All too often we think that a goal, by itself, motivates us. If we want to make ten thousand in investments, that’s it—we just think of that and get motivated. If we want to lose eighty pounds, we keep thinking about how great it will be and that motivates us.
However, there are traits that motivate all of us, little things such as a desire for security or fear of failure, etc. It’s important to not only get in touch with what motivates you but to be sure you’re motivated by the things that will keep you on the way and lead you to the greatest success possible.
Material vs. Spiritual
It’s fascinating to watch people on their quests. Sometimes they are motivated by seemingly-contradictory items. And that’s not bad. There are various things that can motivate people, and I’ll divide them into the material and spiritual categories.
Material motivations include money, prestige, bragging rights, etc. Spiritual–although I’m using the word differently from how it’s sometimes used–refers to things like a sense of accomplishment, feeling you’ve conquered a fear, increased freedom or leisure, etc. One big spiritual motivation can be a feeling that you’ve become who you’re supposed to be.
It isn’t the case that one of these categories is better than others. It’s just that some types of motivation might not be as sustainable as others. What if you want to do a particular thing to impress or get in the favor of a boyfriend of girlfriend, and then the relationship ends? What if you feel a drive to be able to buy a sports car and it fades with time and age? Things like a sense of accomplishment or a need for freedom won’t go away.
Therefore, it’s not a bad idea to layer these types of motivations.
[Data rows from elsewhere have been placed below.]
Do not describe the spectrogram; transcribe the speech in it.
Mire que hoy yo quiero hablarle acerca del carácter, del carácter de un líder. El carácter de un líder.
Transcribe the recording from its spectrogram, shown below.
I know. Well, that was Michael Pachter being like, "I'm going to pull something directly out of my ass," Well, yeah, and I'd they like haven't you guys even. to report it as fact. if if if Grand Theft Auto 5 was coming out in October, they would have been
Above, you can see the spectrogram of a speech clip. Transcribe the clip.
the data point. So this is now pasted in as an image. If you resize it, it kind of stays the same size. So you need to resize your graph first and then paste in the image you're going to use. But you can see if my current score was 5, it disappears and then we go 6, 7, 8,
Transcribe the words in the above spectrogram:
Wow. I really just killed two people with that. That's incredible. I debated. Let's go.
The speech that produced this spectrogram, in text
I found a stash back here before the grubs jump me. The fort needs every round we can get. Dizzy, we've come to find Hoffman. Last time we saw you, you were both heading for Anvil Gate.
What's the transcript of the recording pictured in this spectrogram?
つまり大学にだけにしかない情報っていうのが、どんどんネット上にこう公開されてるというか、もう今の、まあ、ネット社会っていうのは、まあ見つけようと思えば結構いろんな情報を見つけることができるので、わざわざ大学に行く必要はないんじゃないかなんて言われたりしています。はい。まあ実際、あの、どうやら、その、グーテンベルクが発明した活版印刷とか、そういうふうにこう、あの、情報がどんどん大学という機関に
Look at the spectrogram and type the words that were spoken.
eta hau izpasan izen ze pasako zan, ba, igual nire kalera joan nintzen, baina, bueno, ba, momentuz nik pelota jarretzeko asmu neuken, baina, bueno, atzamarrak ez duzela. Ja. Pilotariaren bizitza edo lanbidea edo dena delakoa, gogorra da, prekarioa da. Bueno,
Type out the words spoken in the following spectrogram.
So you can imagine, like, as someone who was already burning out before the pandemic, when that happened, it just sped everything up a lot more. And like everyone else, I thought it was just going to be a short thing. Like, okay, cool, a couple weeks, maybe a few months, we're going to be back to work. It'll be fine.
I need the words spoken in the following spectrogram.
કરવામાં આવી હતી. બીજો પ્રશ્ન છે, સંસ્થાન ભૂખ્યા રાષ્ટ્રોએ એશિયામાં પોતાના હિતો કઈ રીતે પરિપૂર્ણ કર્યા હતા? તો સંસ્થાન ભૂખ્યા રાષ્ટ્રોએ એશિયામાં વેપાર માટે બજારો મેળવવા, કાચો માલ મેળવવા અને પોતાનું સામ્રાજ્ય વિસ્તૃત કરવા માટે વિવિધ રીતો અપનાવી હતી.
There’s nothing wrong with having short-term things like money and possessions or bragging rights. Those absolutely work. But be sure to match each material goal with spiritual goals.
Positive not Negative
You may or may not be familiar with Fredrick Herzberg’s research on motivating factors. He identified important motivators for people in the workplace. These include responsibility, achievement, recognition, and growth. These things, Herzberg concluded, bring satisfaction.
But a surprising point Herzberg made that I want to explore is that the way to satisfaction can’t be to just get rid of dissatisfaction. You can’t be motivated to do things that will take away negative factors in your life. Note how all the traits listed above, increased freedom, etc., were positive, not negatives. It wasn’t not having to slave away at a desk all day, but having freedom—sitting in a hammock, hiking, being able to travel, etc. Just not having to slave away won’t make you happy, so they shouldn’t be what motivates you. It would be a shame to meet your goal and not feel what you want to.
In any case, a takeaway is that you need to be clear on your goals and points of motivation. Stick to them and manicure them. They are an important part of your overall process.